**Exercise data**
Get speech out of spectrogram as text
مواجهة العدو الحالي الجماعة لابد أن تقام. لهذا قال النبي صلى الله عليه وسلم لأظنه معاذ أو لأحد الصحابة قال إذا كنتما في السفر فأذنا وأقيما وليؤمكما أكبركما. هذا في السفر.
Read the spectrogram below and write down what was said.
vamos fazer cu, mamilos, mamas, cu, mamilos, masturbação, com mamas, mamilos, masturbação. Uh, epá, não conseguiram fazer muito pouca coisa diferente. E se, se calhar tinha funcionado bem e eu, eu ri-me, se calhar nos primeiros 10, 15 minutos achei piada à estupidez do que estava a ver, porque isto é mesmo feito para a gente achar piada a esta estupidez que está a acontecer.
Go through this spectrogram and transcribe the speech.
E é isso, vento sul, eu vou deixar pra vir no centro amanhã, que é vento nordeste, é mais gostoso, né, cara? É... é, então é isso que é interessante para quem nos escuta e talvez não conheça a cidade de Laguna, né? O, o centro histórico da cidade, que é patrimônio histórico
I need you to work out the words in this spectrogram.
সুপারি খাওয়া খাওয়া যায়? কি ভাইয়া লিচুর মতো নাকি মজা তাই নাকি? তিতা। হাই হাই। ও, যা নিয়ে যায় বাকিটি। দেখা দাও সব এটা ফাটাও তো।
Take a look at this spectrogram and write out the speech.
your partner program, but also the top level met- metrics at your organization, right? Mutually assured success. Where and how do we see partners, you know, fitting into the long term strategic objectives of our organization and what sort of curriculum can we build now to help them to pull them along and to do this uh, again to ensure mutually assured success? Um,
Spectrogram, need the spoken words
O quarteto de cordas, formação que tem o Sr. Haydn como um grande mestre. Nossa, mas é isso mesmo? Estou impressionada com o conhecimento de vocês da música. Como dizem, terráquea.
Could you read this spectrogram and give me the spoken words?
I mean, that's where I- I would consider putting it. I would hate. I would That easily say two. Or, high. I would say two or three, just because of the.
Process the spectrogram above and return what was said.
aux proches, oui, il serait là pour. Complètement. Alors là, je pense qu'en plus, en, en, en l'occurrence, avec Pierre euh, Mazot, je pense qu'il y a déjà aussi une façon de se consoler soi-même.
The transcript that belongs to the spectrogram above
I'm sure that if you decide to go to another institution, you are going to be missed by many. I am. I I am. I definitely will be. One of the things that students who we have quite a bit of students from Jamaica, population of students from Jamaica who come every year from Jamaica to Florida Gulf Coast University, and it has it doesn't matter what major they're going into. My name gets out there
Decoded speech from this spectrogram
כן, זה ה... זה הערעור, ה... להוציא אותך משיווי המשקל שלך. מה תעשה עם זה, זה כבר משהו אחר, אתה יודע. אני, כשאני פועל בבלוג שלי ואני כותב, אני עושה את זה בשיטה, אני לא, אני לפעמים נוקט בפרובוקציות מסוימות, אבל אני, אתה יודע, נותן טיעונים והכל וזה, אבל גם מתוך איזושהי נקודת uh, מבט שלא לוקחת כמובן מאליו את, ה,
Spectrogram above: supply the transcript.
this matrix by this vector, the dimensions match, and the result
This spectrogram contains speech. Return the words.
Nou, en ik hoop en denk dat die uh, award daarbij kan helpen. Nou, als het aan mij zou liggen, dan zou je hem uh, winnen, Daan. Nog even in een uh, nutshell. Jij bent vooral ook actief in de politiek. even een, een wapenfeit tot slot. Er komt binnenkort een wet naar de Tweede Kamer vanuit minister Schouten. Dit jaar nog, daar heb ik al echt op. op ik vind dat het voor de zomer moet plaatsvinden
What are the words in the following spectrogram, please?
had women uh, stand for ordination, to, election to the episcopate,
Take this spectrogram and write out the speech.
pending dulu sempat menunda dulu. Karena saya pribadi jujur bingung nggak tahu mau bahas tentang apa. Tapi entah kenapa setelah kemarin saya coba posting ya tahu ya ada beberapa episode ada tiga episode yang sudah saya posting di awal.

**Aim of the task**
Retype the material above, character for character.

**Solution for this exercise**
Get speech out of spectrogram as text
مواجهة العدو الحالي الجماعة لابد أن تقام. لهذا قال النبي صلى الله عليه وسلم لأظنه معاذ أو لأحد الصحابة قال إذا كنتما في السفر فأذنا وأقيما وليؤمكما أكبركما. هذا في السفر.
Read the spectrogram below and write down what was said.
vamos fazer cu, mamilos, mamas, cu, mamilos, masturbação, com mamas, mamilos, masturbação. Uh, epá, não conseguiram fazer muito pouca coisa diferente. E se, se calhar tinha funcionado bem e eu, eu ri-me, se calhar nos primeiros 10, 15 minutos achei piada à estupidez do que estava a ver, porque isto é mesmo feito para a gente achar piada a esta estupidez que está a acontecer.
Go through this spectrogram and transcribe the speech.
E é isso, vento sul, eu vou deixar pra vir no centro amanhã, que é vento nordeste, é mais gostoso, né, cara? É... é, então é isso que é interessante para quem nos escuta e talvez não conheça a cidade de Laguna, né? O, o centro histórico da cidade, que é patrimônio histórico
I need you to work out the words in this spectrogram.
সুপারি খাওয়া খাওয়া যায়? কি ভাইয়া লিচুর মতো নাকি মজা তাই নাকি? তিতা। হাই হাই। ও, যা নিয়ে যায় বাকিটি। দেখা দাও সব এটা ফাটাও তো।
Take a look at this spectrogram and write out the speech.
your partner program, but also the top level met- metrics at your organization, right? Mutually assured success. Where and how do we see partners, you know, fitting into the long term strategic objectives of our organization and what sort of curriculum can we build now to help them to pull them along and to do this uh, again to ensure mutually assured success? Um,
Spectrogram, need the spoken words
O quarteto de cordas, formação que tem o Sr. Haydn como um grande mestre. Nossa, mas é isso mesmo? Estou impressionada com o conhecimento de vocês da música. Como dizem, terráquea.
Could you read this spectrogram and give me the spoken words?
I mean, that's where I- I would consider putting it. I would hate. I would That easily say two. Or, high. I would say two or three, just because of the.
Process the spectrogram above and return what was said.
aux proches, oui, il serait là pour. Complètement. Alors là, je pense qu'en plus, en, en, en l'occurrence, avec Pierre euh, Mazot, je pense qu'il y a déjà aussi une façon de se consoler soi-même.
The transcript that belongs to the spectrogram above
I'm sure that if you decide to go to another institution, you are going to be missed by many. I am. I I am. I definitely will be. One of the things that students who we have quite a bit of students from Jamaica, population of students from Jamaica who come every year from Jamaica to Florida Gulf Coast University, and it has it doesn't matter what major they're going into. My name gets out there
Decoded speech from this spectrogram
כן, זה ה... זה הערעור, ה... להוציא אותך משיווי המשקל שלך. מה תעשה עם זה, זה כבר משהו אחר, אתה יודע. אני, כשאני פועל בבלוג שלי ואני כותב, אני עושה את זה בשיטה, אני לא, אני לפעמים נוקט בפרובוקציות מסוימות, אבל אני, אתה יודע, נותן טיעונים והכל וזה, אבל גם מתוך איזושהי נקודת uh, מבט שלא לוקחת כמובן מאליו את, ה,
Spectrogram above: supply the transcript.
this matrix by this vector, the dimensions match, and the result
This spectrogram contains speech. Return the words.
Nou, en ik hoop en denk dat die uh, award daarbij kan helpen. Nou, als het aan mij zou liggen, dan zou je hem uh, winnen, Daan. Nog even in een uh, nutshell. Jij bent vooral ook actief in de politiek. even een, een wapenfeit tot slot. Er komt binnenkort een wet naar de Tweede Kamer vanuit minister Schouten. Dit jaar nog, daar heb ik al echt op. op ik vind dat het voor de zomer moet plaatsvinden
What are the words in the following spectrogram, please?
had women uh, stand for ordination, to, election to the episcopate,
Take this spectrogram and write out the speech.
pending dulu sempat menunda dulu. Karena saya pribadi jujur bingung nggak tahu mau bahas tentang apa. Tapi entah kenapa setelah kemarin saya coba posting ya tahu ya ada beberapa episode ada tiga episode yang sudah saya posting di awal.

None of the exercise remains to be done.